(Data supplied)
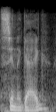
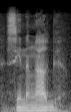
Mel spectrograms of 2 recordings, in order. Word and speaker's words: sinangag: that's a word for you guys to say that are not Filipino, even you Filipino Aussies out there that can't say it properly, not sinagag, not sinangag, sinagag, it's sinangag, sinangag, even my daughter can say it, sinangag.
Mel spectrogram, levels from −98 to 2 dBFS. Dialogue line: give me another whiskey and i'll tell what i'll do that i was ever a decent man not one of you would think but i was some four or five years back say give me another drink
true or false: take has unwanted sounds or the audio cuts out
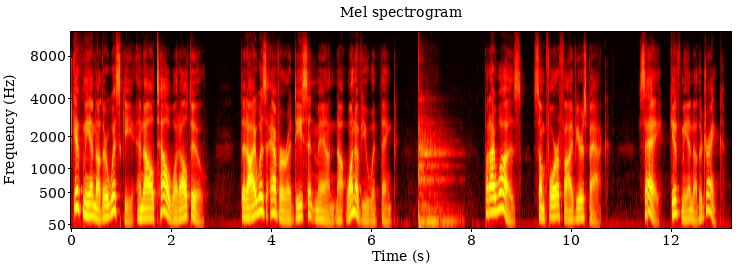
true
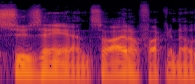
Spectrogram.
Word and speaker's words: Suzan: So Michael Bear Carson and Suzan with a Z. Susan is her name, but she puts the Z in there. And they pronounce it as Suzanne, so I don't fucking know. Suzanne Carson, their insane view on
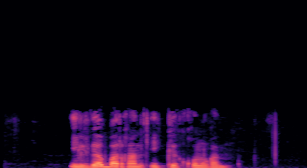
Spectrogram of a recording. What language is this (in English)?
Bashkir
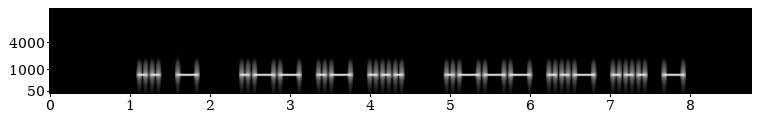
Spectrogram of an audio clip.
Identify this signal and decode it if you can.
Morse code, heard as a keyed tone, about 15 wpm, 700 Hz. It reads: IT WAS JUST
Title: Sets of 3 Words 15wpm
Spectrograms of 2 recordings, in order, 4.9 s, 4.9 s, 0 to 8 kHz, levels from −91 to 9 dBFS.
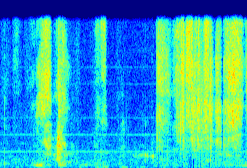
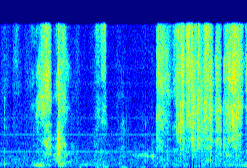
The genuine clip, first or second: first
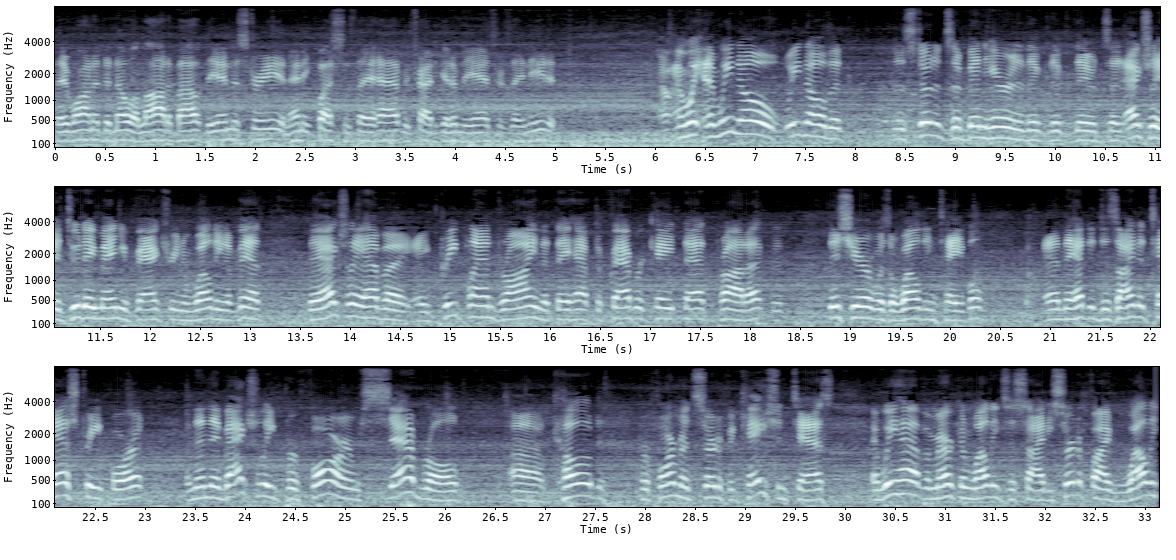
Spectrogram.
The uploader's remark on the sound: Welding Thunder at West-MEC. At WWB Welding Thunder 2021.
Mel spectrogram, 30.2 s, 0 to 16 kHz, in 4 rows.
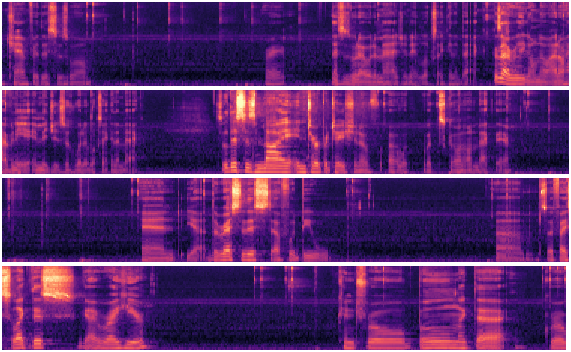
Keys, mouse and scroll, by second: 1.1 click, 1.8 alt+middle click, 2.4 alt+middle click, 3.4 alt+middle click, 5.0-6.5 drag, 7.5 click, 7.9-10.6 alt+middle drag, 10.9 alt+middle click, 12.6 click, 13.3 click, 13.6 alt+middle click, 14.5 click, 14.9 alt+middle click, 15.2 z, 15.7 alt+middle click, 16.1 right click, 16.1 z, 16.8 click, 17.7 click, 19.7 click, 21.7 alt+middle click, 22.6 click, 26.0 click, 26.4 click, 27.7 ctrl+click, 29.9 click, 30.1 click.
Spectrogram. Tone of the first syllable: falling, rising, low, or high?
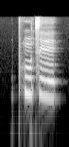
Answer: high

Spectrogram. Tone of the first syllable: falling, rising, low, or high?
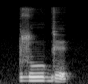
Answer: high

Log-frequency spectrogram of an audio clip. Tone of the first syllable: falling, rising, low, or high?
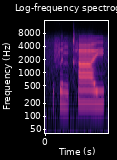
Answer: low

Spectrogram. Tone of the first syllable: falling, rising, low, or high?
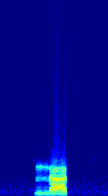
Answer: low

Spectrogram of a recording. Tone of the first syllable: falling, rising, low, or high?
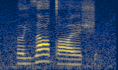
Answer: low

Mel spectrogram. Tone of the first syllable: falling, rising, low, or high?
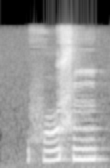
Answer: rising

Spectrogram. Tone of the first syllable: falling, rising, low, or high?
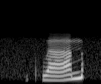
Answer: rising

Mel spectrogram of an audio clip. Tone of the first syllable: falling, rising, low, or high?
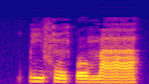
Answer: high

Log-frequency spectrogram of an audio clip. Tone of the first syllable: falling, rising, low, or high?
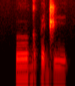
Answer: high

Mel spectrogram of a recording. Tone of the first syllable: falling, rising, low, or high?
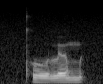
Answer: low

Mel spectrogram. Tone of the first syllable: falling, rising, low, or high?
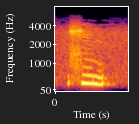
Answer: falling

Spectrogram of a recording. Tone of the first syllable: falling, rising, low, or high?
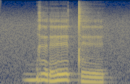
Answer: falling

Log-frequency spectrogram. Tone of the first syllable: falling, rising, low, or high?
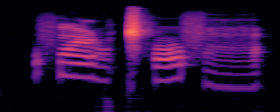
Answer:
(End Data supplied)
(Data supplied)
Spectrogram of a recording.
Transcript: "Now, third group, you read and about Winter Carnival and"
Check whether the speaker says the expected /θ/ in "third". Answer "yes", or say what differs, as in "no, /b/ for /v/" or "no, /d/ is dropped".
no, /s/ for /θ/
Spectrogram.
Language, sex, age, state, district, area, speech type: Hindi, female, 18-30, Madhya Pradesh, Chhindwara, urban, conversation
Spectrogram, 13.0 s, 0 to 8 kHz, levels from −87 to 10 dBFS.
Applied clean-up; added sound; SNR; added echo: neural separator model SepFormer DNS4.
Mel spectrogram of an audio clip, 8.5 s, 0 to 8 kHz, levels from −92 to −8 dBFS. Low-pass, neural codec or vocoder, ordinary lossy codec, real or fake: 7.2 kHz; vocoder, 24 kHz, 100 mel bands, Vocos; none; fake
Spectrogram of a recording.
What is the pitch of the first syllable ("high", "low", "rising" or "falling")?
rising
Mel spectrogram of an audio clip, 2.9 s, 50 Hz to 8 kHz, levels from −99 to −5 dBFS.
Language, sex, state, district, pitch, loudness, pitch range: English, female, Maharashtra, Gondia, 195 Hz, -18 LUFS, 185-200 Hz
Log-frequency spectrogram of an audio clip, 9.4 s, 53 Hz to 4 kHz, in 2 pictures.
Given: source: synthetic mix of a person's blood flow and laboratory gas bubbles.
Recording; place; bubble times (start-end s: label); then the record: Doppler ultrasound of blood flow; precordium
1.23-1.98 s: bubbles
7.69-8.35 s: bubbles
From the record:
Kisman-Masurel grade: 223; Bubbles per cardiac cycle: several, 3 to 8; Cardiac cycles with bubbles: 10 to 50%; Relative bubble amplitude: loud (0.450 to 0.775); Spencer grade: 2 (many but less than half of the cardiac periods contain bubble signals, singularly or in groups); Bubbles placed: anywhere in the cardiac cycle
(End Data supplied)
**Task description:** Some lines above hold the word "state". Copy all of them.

**Solution to this task:**
Language, sex, age, state, district, area, speech type: Hindi, female, 18-30, Madhya Pradesh, Chhindwara, urban, conversation
Language, sex, state, district, pitch, loudness, pitch range: English, female, Maharashtra, Gondia, 195 Hz, -18 LUFS, 185-200 Hz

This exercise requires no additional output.